“Lamar is not the reason things have gotten better over the last three weeks,” he said. “If the goal is to win a wild card this year, or the division even, if Flacco is healthy, they’re better off going back to Flacco. If the goal is building for the future, then they’re better off sticking with Jackson, because Jackson is the future.”

Schatz is not anti-Jackson. In fact, he said the former Heisman Trophy winner has played pretty well by rookie quarterback standards — better than fellow 2018 first-round draft picks such as Josh Allen of the Buffalo Bills and Josh Rosen of the Arizona Cardinals. It’s just that an average passing attack is more efficient than an elite running game.

Scouting report for Sunday's Ravens-Chiefs game

Find out who has the advantage ahead of the Ravens-Chiefs game.

Asked to name the best running quarterback he’s studied, Schatz pointed to Russell Wilson of the Seattle Seahawks, who keeps defenses off-balance with his scrambling but has always been a highly efficient thrower.

What about the Ravens’ advantages in time of possession? Well, no matter what conventional wisdom says, Schatz and his analysts have never found a shred of evidence that a team’s defense benefits from its offense controlling the ball.

“We’ve never found any evidence that it matters, and we’ve never found any evidence that a defense getting more rest because of the running game plays better,” he said. “I’m not going to say we’ve proven it doesn’t. But we’ve never found any evidence to back that conventional wisdom.”

In one sense, the Ravens agree with Schatz’s thesis.

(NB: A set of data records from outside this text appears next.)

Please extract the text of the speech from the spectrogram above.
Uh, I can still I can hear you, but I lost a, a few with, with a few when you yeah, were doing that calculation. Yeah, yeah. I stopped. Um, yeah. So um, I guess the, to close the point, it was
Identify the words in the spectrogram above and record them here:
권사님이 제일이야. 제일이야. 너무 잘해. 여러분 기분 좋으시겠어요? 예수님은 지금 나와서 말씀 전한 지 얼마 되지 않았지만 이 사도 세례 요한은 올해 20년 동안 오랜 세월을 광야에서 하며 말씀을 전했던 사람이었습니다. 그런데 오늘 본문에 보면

They don’t regard the switch from Flacco to Jackson as a catalyst for some magical transformation.

“I think, the way our defense and special teams have played, if Joe was in the game, we would have still won those games,” Weddle said. “So, I don’t want to get in so much that Lamar has come in and changed the whole dynamic of our team. We’re obviously a more run-dominant team, but we’re playing better as a team, and that’s why we’ve been successful. I think it energizes us, because we’re excited to see him play. He’s such a great kid and [you can see] how much better he's gotten over the last three months, but this team is built to play this way, so we’re just finally doing that.”

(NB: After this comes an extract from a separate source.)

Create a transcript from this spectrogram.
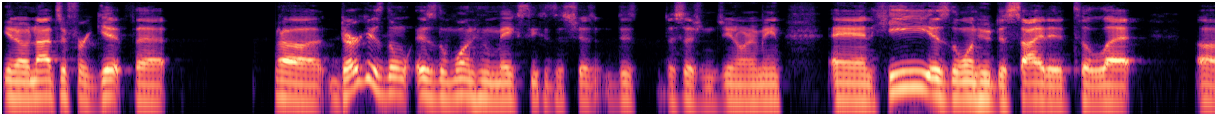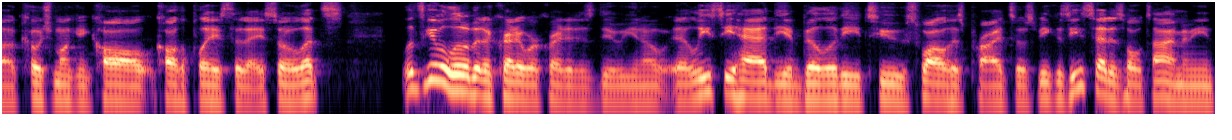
you know, not to forget that uh, Dirk is the is the one who makes these decisions. You know what I mean? And he is the one who decided to let uh, Coach Monken call call the plays today. So let's let's give a little bit of credit where credit is due. You know, at least he had the ability to swallow his pride, so to speak, because he said his whole time. I mean,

With Flacco moving and throwing more freely as he recovers from the hip injury he suffered in Week 9, there’s no guarantee Jackson will remain the starter.

Chiefs coach Andy Reid, one of the finest offensive minds in recent NFL history, said the Ravens are difficult to prepare for in part because they’re capable of running two distinct attacks.


“They’re blessed to have two really good quarterbacks — well, really three — but the two that are playing and have played together, and that’s a unique combination,” Reid said. “Sure, Lamar, he gives you … He can run like a running back, he’s as fast as a wide receiver and he can throw like a son of a gun, like a quarterback, so that’s a pretty good combination to have. He’s a talented kid, and so is the other guy. Flacco is a talented one. That’s a good situation right there that Marty [Mornhinweg] has, and John.”

Reid also praised the nexus between the Ravens’ ball control, defense and special teams. So for him as well, the story goes beyond Jackson.

“It’s all-around; it’s a good combination, a healthy combination that they have there between all three phases,” he said. “So that’s a big challenge for us.”

It’s also worth noting that even if Jackson remains the starting quarterback, the Ravens have been adamant they need to connect on more downfield passes to keep winning. They produced just one play of more than 20 yards against the Falcons.

“We’re going to connect on those,” Harbaugh said. “That has to happen and will happen. That’s something that’s very important.”

Even the Ravens don’t believe they’ve hit on the perfect formula, despite the successes of the past three weeks.

Recommended on Baltimore Sun